§ Work instructions:
Filter the records below and copy every line containing the word "recordings".

§ Extracted entries:
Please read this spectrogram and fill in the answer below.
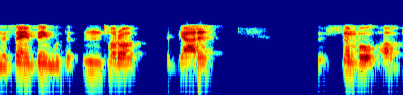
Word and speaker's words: Ntoro: The term Ntoro, N-T-O-R-O, Ntoro, in Akan is the ancient term Ntoro, which is neter, mispronounced neter.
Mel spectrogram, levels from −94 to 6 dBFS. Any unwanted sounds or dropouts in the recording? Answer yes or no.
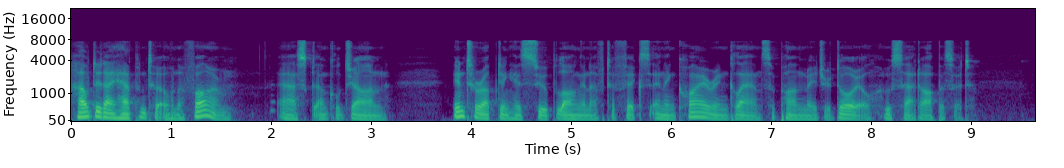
no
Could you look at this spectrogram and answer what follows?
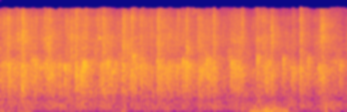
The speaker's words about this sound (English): A warm round of applause, everyone. Thank you.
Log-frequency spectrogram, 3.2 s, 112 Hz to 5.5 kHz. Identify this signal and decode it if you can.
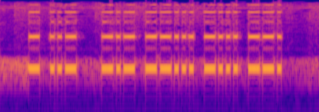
Morse code, heard as a keyed tone, about 29 wpm, 510 Hz. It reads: TU K7BG
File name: recordings / K7BG de NT1K ARRL10M CW 28MHz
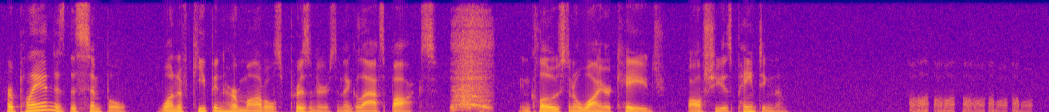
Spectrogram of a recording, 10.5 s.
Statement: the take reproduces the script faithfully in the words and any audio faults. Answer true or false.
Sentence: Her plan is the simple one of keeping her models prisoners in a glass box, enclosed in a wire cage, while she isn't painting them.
false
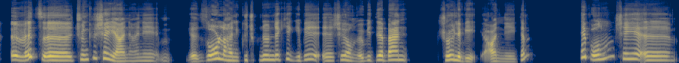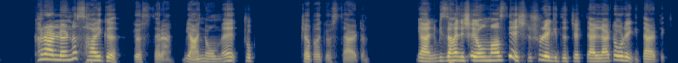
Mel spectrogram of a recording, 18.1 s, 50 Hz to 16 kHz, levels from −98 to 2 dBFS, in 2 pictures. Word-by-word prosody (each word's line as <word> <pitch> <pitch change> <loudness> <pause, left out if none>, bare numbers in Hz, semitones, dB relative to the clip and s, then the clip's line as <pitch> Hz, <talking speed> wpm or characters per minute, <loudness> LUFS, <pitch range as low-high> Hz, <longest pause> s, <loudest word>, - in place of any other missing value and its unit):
Evet. 480 - +4
Eee, 220 -1 +6
çünkü 275 +7 -4
şey, 330 -4 +2
yani, 175 -3 +2
hani, 200 +1 -10
m 190 - -21 0.3
eee, 165 -1 -2
zorla, 260 - +3
hani, 215 -2 -2
küçüklüğündeki 255 +3 -4
gibi, 220 +5 -7
eee, 245 -7 -3
şey 245 +4 -3
olmuyor. 185 -3 -5
Bir 230 - -10
de 245 -1 +3
ben 250 0 +4 0.4
şöyle 240 -3 +2
bir 175 - -5 0.2
anneydim; 160 - -7 0.7
hep 410 +1 +1
onun 295 - 0
şeye, 305 -7 -1
eee, 230 0 -1 0.5
kararlarına 270 +1 +4
saygı 230 -6 0 0.2
gösteren 135 -1 -10
bir - - -18
anne 160 +2 -1
olmaya 160 +8 -4
çok 190 -1 -12 0.6
çaba 145 -3 -7
gösterdim. 125 -2 -12 0.6
Yani, 175 -1 +2
bize, 205 +2 +2
hani, 215 0 +4
şey 220 0 +5
olmazdı 220 +2 +2
ya, - - +2
"İşte, 210 -2 -6
şuraya 235 +2 +5
gidilecek." 180 -2 -9
derlerdi, 175 +6 +1
oraya 230 -4 +3
giderdik. 180 - -5
220 Hz, 155 wpm, -22 LUFS, 185-255 Hz, 0.7 s, Eee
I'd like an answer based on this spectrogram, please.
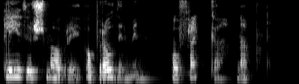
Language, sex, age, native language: Icelandic, female, 20-29, Icelandic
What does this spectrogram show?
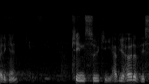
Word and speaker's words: Kintsugi: Can someone tell me how to pronounce that? Can you say it again? Kintsugi.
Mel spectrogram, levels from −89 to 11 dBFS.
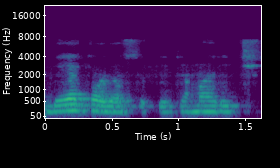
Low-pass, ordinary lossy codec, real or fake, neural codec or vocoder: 7.2 kHz; AAC, 48 kbps; real; none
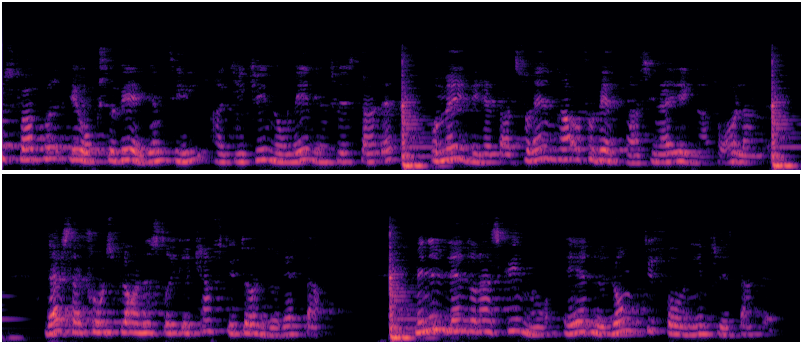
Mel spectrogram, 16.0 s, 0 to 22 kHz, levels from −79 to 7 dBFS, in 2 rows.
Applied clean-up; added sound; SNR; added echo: classical method WPE with log-MMSE.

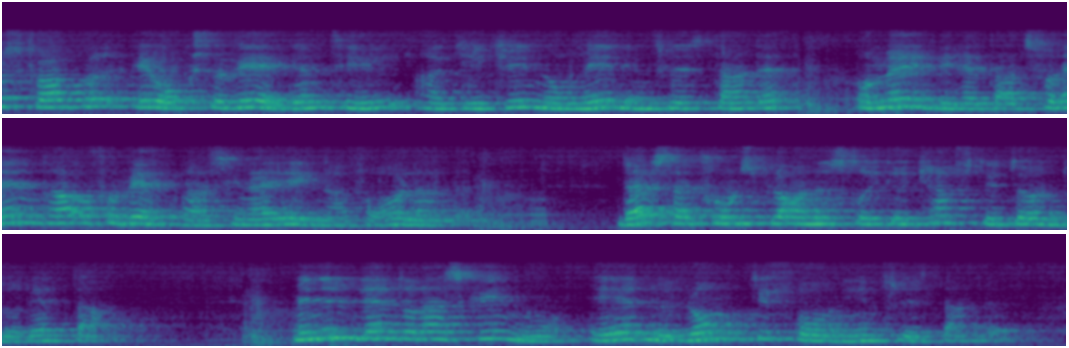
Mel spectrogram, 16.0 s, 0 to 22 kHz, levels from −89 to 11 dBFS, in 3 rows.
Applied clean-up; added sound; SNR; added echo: neural separator model SepFormer DNS4.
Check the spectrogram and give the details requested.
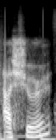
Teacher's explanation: I've been pronouncing it like in the Hebrew way, Ashur, emphasis on the second syllable.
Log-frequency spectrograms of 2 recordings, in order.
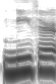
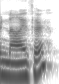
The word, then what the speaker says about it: neither: Again, neither or neither are both fine to say.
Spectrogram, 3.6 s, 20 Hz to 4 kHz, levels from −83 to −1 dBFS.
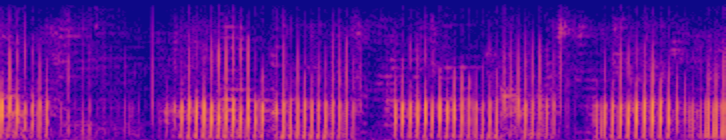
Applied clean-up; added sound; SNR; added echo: neural separator model SepFormer WHAMR!.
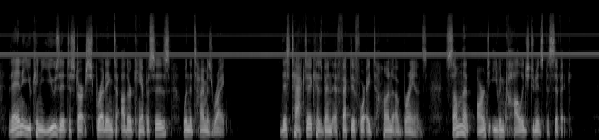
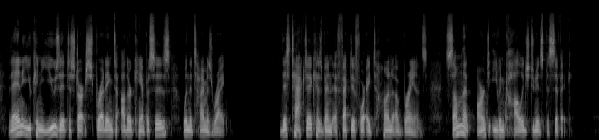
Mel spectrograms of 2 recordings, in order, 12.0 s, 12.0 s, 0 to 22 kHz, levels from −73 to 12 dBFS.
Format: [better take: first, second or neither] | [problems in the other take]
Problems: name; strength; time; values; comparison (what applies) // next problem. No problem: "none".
second | high-pitched whine; noticeable; throughout; 5 kHz, 15 dB below the speech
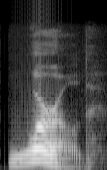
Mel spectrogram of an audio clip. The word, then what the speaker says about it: world: What about the word world? That is a nightmare for people. World is the final boss of pronunciation. It's got the R and the dark L, right?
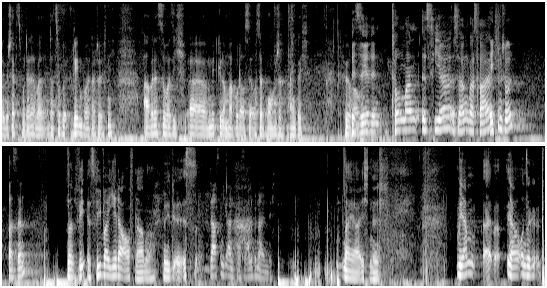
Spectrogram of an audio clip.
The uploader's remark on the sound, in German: Grow with Braze live Podcast. Bei dem Grow with Braze Event in Berlin.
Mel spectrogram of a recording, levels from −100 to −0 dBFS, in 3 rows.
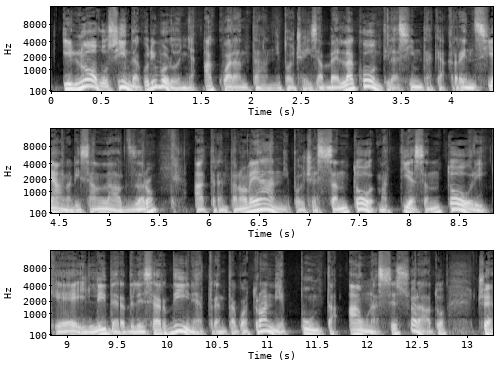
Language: Italian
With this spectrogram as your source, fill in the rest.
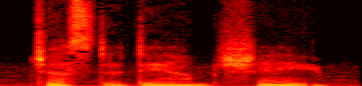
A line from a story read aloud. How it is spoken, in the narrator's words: muttered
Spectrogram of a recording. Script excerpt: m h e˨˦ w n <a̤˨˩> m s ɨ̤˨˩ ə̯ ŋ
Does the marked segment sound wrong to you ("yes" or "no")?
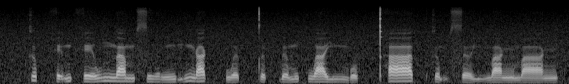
yes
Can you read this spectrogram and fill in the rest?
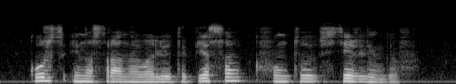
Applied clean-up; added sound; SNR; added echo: none; none; none; none.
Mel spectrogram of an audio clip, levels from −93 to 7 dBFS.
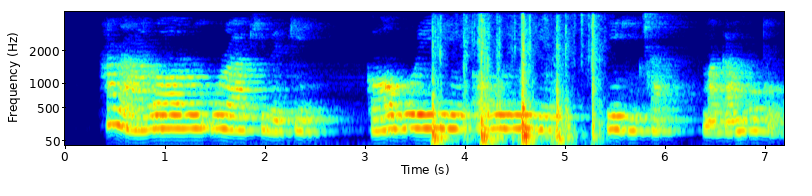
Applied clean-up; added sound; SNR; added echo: none; Walk, footsteps; 0 dB; reverberation time 0.9 s.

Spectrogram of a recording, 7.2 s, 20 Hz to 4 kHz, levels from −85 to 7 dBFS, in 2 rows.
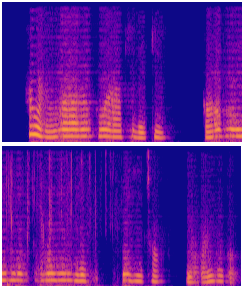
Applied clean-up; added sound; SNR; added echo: neural separator model SepFormer WHAMR!.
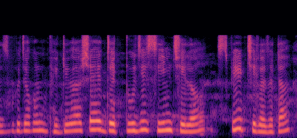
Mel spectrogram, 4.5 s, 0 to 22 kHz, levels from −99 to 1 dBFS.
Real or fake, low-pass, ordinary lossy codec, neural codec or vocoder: fake; none; none; codec, 16 kHz, 4 kbps, FreqCodec, smaller model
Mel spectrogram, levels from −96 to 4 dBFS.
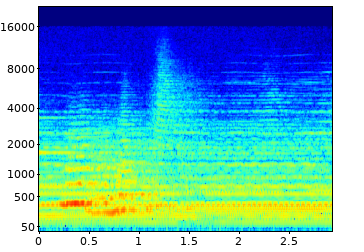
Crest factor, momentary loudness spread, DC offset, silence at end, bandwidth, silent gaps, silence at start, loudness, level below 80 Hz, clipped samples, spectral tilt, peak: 16 dB; 11 LU; under 0.1%; 0 s; 9.6 kHz; none; 0 s; -23 LUFS; -58 dBFS; under 0.1%; -6.5 dB/octave; -8 dBFS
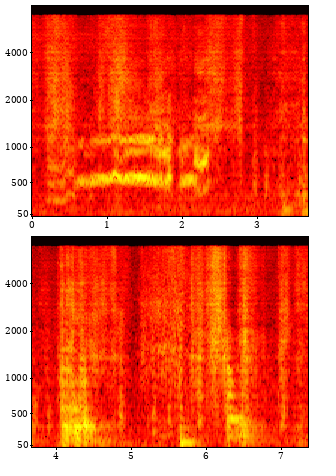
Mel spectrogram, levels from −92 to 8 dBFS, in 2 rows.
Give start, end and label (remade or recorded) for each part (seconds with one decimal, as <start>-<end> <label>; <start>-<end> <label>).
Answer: 0.0-5.0 remade; 5.0-5.8 recorded; 5.8-7.4 remade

§ Exercise response:
File name: recordings / K7BG de NT1K ARRL10M CW 28MHz
Log-frequency spectrograms of 2 recordings, in order.
Mel spectrograms of 2 recordings, in order, 12.0 s, 12.0 s, 0 to 22 kHz, levels from −73 to 12 dBFS.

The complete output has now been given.